Goal of the exercise:
The answer must be an exact copy of the records, with every picture left out.

── Provided records ──

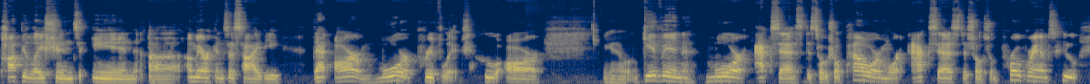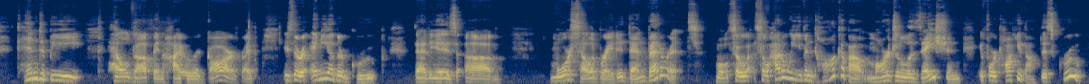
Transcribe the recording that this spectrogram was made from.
populations in uh, American society that are more privileged, who are you know, given more access to social power, more access to social programs, who tend to be held up in higher regard, right? Is there any other group that is um, more celebrated than veterans. Well, so so how do we even talk about marginalization if we're talking about this group?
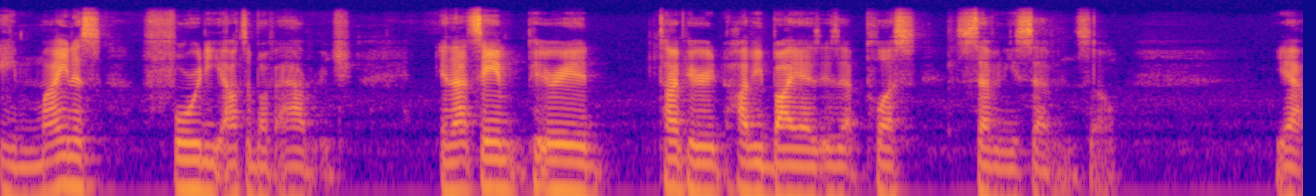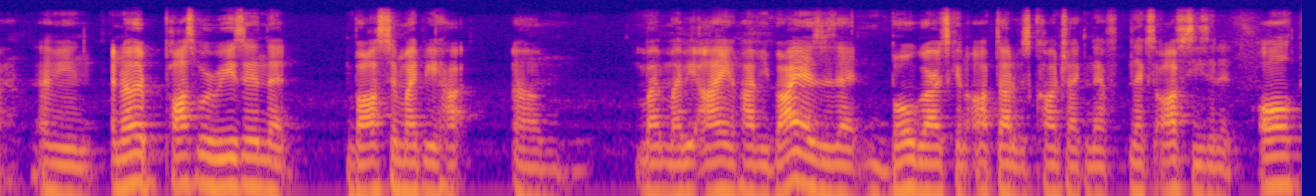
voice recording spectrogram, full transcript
a minus 40 outs above average. In that same period, time period, Javi Baez is at plus 77. So, yeah, I mean, another possible reason that Boston might be hot, um, might, might be eyeing Javi Baez is that Bogaerts can opt out of his contract next, next offseason. And all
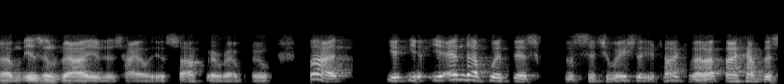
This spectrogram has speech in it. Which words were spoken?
um, isn't valued as highly as software revenue. But you, you, you end up with this situation that you're talking about. I, I have this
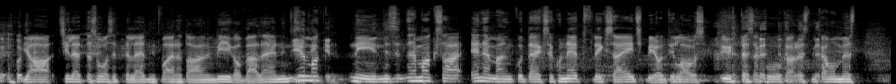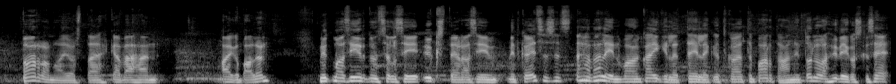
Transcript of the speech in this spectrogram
okay. ja sille, että suosittelee, että niitä vaihdetaan viikon välein. Niin se, mak- niin, niin se, maksaa enemmän kuin, teeksi, kuin Netflix ja HBO-tilaus yhteensä kuukaudessa, mikä on mun mielestä paranojosta ehkä vähän aika paljon nyt mä oon siirtynyt sellaisiin yksiteräisiin, mitkä itse asiassa tähän väliin vaan kaikille teille, jotka ajatte partaan, niin todella hyvin, koska se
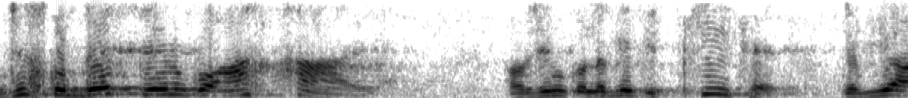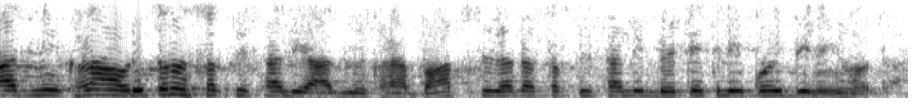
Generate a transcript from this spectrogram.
जिसको देख के इनको आस्था आए और जिनको लगे कि ठीक है, जब ये आदमी खड़ा और इतना शक्तिशाली आदमी खड़ा, बाप से ज़्यादा शक्तिशाली बेटे के लिए कोई भी नहीं होता।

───

Task output:
Transcribe the recording that this spectrogram was made from.
populations in uh, American society that are more privileged, who are you know, given more access to social power, more access to social programs, who tend to be held up in higher regard, right? Is there any other group that is um, more celebrated than veterans. Well, so so how do we even talk about marginalization if we're talking about this group?
voice recording spectrogram, full transcript
a minus 40 outs above average. In that same period, time period, Javi Baez is at plus 77. So, yeah, I mean, another possible reason that Boston might be hot, um, might, might be eyeing Javi Baez is that Bogaerts can opt out of his contract next, next offseason. And all
This spectrogram has speech in it. Which words were spoken?
um, isn't valued as highly as software revenue. But you, you, you end up with this situation that you're talking about. I, I have this
Transcript of the speech in this spectrogram
okay. ja sille, että suosittelee, että niitä vaihdetaan viikon välein. Niin se, mak- niin, niin se, maksaa enemmän kuin, teeksi, kuin Netflix ja HBO-tilaus yhteensä kuukaudessa, mikä on mun mielestä paranojosta ehkä vähän aika paljon nyt mä oon siirtynyt sellaisiin yksiteräisiin, mitkä itse asiassa tähän väliin vaan kaikille teille, jotka ajatte partaan, niin todella hyvin, koska se
Generate a transcript from this spectrogram.
जिसको देख के इनको आस्था आए और जिनको लगे कि ठीक है, जब ये आदमी खड़ा और इतना शक्तिशाली आदमी खड़ा, बाप से ज़्यादा शक्तिशाली बेटे के लिए कोई भी नहीं होता।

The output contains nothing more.